Top of PROVIDED RECORDS

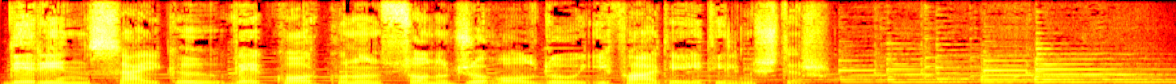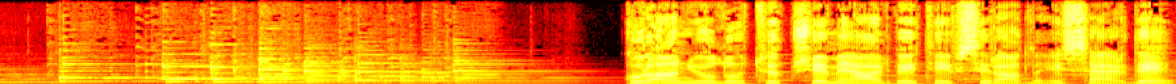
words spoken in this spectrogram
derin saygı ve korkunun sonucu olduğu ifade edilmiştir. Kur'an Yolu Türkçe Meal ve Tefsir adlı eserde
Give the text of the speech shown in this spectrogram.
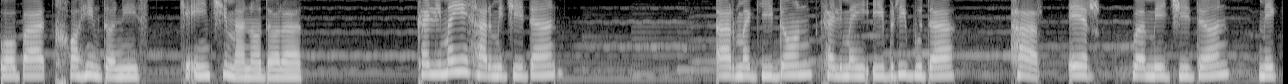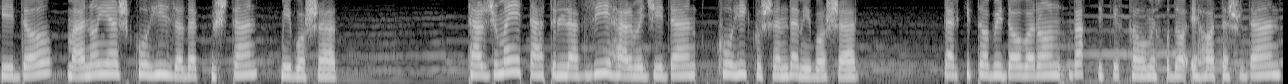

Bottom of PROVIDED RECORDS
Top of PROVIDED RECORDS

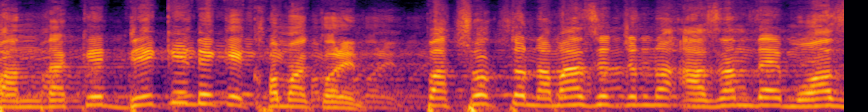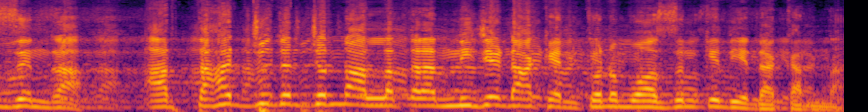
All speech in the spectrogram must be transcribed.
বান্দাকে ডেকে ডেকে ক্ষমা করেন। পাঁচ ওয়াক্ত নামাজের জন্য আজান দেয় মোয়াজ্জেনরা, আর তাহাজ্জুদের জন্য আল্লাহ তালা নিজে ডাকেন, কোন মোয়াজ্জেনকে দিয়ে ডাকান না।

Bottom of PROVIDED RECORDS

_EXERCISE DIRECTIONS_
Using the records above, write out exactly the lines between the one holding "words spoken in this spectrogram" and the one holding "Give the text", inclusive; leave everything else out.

_OUTPUT_
words spoken in this spectrogram
derin saygı ve korkunun sonucu olduğu ifade edilmiştir. Kur'an Yolu Türkçe Meal ve Tefsir adlı eserde
Give the text of the speech shown in this spectrogram.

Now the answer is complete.